From: BPEX Pig Health Scheme: a useful monitoring system for respiratory disease control in pig farms?

Score Description Typical Causes
Enzootic pneumonia (EP) like lesion score EP-like lesions in the anterior lobes of the lungs. The report shows the average score (minimum = zero: no lesions, maximum = 55), for all lungs examined. Each pair of lungs is divided into 7 lobes; the cranial lobes, cardiac lobes, diaphragmatic lobes and a single accessory (intermediate) lobe. Depending on the level of disease, each cranial and cardiac lobe is scored from 0 to 10 and the cranial areas of the diaphragmatic lobes and intermediate lobe are scored from 0 to 5. M. hyopneumoniae

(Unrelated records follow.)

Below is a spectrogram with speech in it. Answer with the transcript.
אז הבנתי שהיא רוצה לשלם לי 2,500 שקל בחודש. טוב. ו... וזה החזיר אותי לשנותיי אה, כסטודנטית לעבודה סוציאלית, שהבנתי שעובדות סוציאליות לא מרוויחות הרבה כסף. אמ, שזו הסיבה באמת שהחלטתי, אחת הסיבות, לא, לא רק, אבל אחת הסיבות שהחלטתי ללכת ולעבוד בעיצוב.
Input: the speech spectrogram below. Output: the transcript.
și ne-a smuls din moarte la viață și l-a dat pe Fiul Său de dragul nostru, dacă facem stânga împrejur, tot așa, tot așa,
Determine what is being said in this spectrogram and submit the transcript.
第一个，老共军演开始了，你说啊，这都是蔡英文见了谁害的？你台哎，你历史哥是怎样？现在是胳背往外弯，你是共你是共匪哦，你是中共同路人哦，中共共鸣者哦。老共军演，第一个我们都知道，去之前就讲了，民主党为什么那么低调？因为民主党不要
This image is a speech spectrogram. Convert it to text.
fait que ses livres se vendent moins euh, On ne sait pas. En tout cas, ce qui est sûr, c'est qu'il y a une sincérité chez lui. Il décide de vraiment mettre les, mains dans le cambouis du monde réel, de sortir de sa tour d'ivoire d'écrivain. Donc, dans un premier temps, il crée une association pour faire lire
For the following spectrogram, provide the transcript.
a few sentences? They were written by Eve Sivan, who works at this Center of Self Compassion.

Viral-like pneumonia Lesions of viral pneumonia: lobular pattern with consolidation, rubbery texture, congestion or collapsed areas. Percentage of pigs and the number of individuals with viral-like pneumonia is given. Porcine reproductive and respiratory virus (PRRSV), swine influenza (SI), porcine circovirus 2 (PCV2)
Chronic pleuropneumonia Bronchopneumonia with overlying pleurisy, usually affecting caudal or middle lung lobes. A severe form of pleurisy usually associated with APP. The percentage of pigs and the number of individuals with chronic pleuropneumonia-like lesions. The presence of old lesions suggests past infection and variable immunity in herds with endemic pleuropneumonia. APP

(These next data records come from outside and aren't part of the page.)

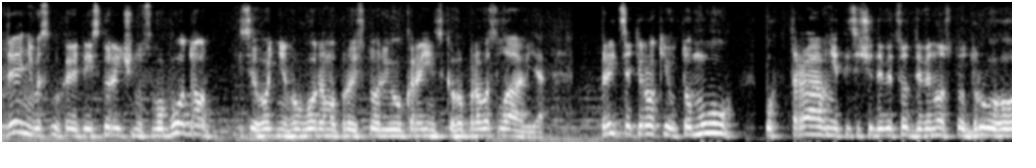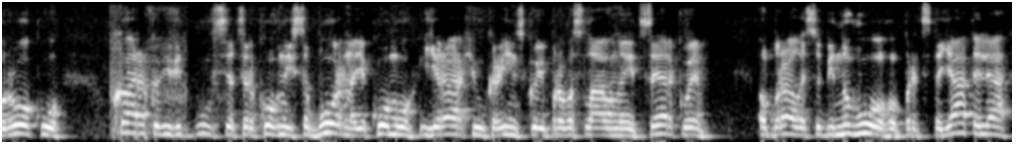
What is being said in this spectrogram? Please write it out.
день. Ви слухаєте історичну свободу. Сьогодні говоримо про історію українського православ'я. 30 років тому, у травні 1992 року, в Харкові відбувся церковний собор, на якому ієрархи Української православної церкви обрали собі нового предстоятеля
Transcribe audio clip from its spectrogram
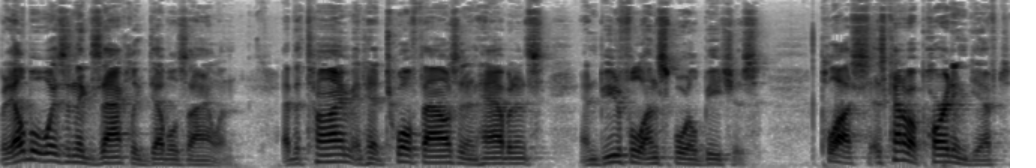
But Elba wasn't exactly Devil's Island. At the time, it had 12,000 inhabitants and beautiful unspoiled beaches. Plus, as kind of a parting gift,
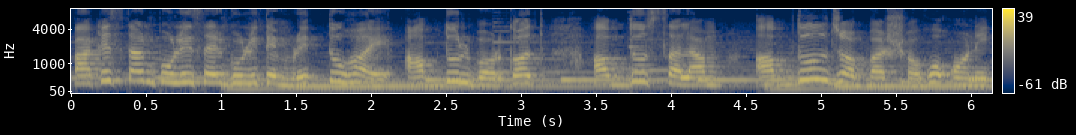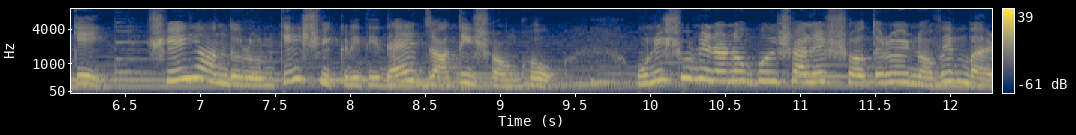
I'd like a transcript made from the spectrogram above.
পাকিস্তান পুলিশের গুলিতে মৃত্যু হয় আব্দুল বরকত, আব্দুল সালাম, আব্দুল জব্বার সহ অনেকেই। সেই আন্দোলনকে স্বীকৃতি দেয় জাতিসংঘ। উনিশশো নিরানব্বই সালের সতেরোই নভেম্বর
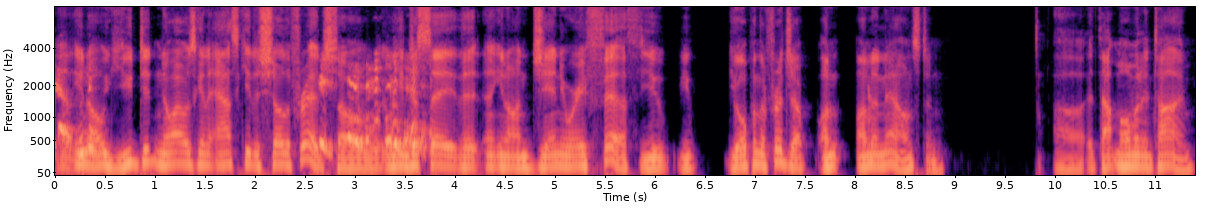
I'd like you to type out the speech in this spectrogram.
don't. You know, you didn't know I was going to ask you to show the fridge, so we can just say that uh, you know on January fifth, you you you open the fridge up un, unannounced, and uh, at that moment in time,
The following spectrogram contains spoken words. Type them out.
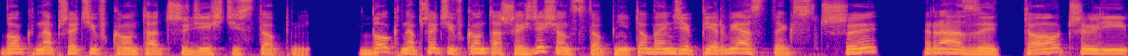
bok naprzeciw kąta 30 stopni. Bok naprzeciw kąta 60 stopni to będzie pierwiastek z 3 razy to, czyli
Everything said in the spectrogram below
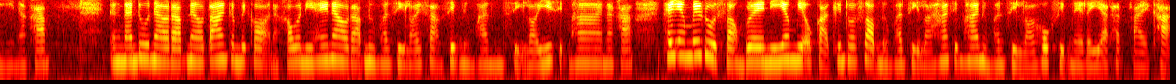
นี้นะคะ ดังนั้นดูแนวรับแนวต้านกันไปก่อนนะคะ วันนี้ให้แนวรับ 1,430-1,425 นะคะ ถ้ายังไม่หลุด 2 บริเวณนี้ยังมีโอกาสขึ้นทดสอบ 1,455-1,400 60 ในระยะถัดไปค่ะ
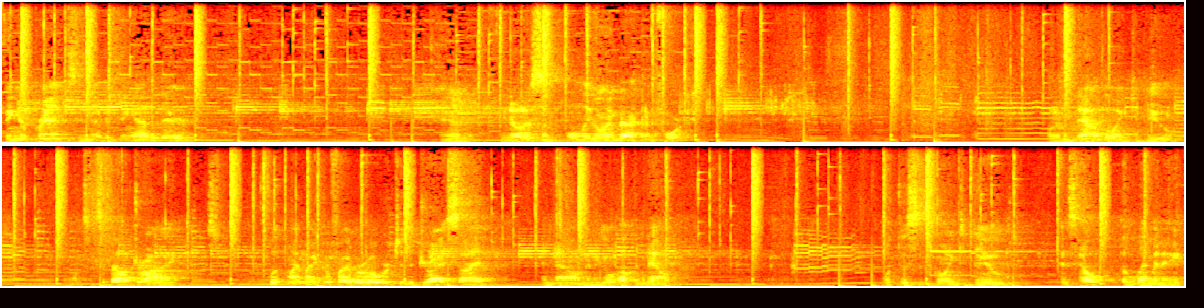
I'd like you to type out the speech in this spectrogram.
fingerprints and everything out of there. And you notice, I'm only going back and forth. What I'm now going to do, once it's about dry, flip my microfiber over to the dry side and now I'm going to go up and down. This is going to do is help eliminate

Acute pleuropneumonia As above but fresh, active lesions. The report presents the percentage of pigs and the actual number of individuals with acute pleuropneumonia-like lesions. The presence of new, active lesions indicates recent infection. APP

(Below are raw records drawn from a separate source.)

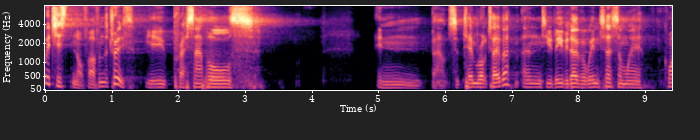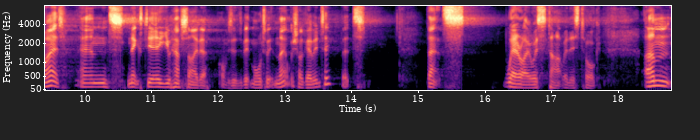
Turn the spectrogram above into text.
which is not far from the truth. You press apples in about September, or October, and you leave it over winter somewhere quiet, and next year you have cider. Obviously, there's a bit more to it than that, which I'll go into, but that's where I always start with this talk. Um,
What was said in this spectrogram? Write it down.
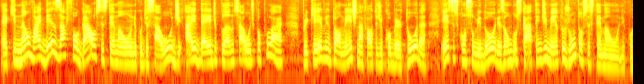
é que não vai desafogar o Sistema Único de Saúde a ideia de plano de saúde popular, porque eventualmente, na falta de cobertura, esses consumidores vão buscar atendimento junto ao Sistema Único.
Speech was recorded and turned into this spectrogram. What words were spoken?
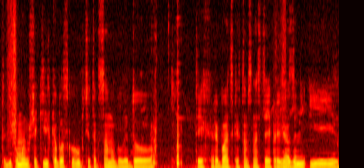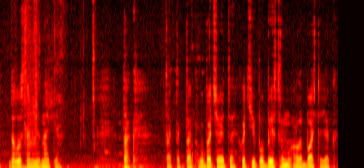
тоді, по-моєму, ще кілька блоскогубців так само були до тих рибацьких там снастей прив'язані, і вдалося мені знайти. Так, так, так, так. Вибачайте, хотів по-бистрому, але бачите, як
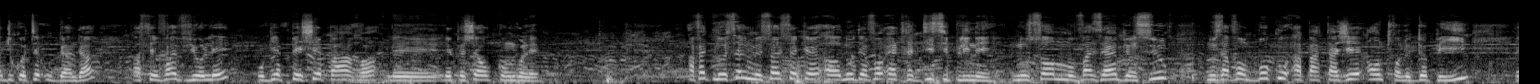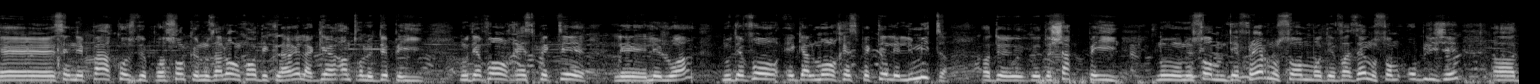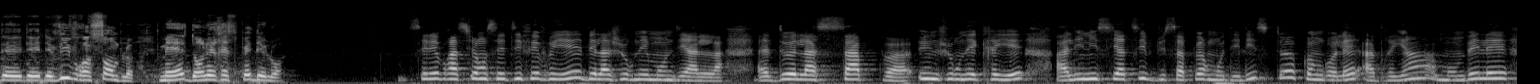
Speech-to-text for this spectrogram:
du côté Ouganda, se voient violés ou bien pêchés par les pêcheurs congolais. En fait, le seul message, c'est que euh, nous devons être disciplinés. Nous sommes voisins, bien sûr. Nous avons beaucoup à partager entre les deux pays. Ce n'est pas à cause de poissons que nous allons encore déclarer la guerre entre les deux pays. Nous devons respecter les, lois. Nous devons également respecter les limites de, de, chaque pays. Nous, sommes des frères, nous sommes des voisins, nous sommes obligés euh, de vivre ensemble, mais dans le respect des lois. Célébration ce 10 février de la journée mondiale de la SAP, une journée créée à l'initiative du sapeur modéliste congolais Adrien Mombele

Mild or localised pleurisy The percentage and number of pigs with any discrete area of parietal or visceral pleurisy. The affected area of the lung may be stuck to the chest wall. The presence of pleurisy provides evidence that a lung infection had occurred prior to slaughter. Haemophilus parasuis Mycoplasma spp., Actinobacillus spp., Streptococcus spp. Bordetella bronchiseptica, etc.
Severe or extensive pleurisy The percentage and number of pigs with pleurisy involving in excess of approximately 20% of the total lung area, is classed as extensive. as above, but more likely to be APP
Pericarditis The number and percentage of pigs with pericarditis (inflammation of the pericardium). Haemophilus parasuis and other causes of pleurisy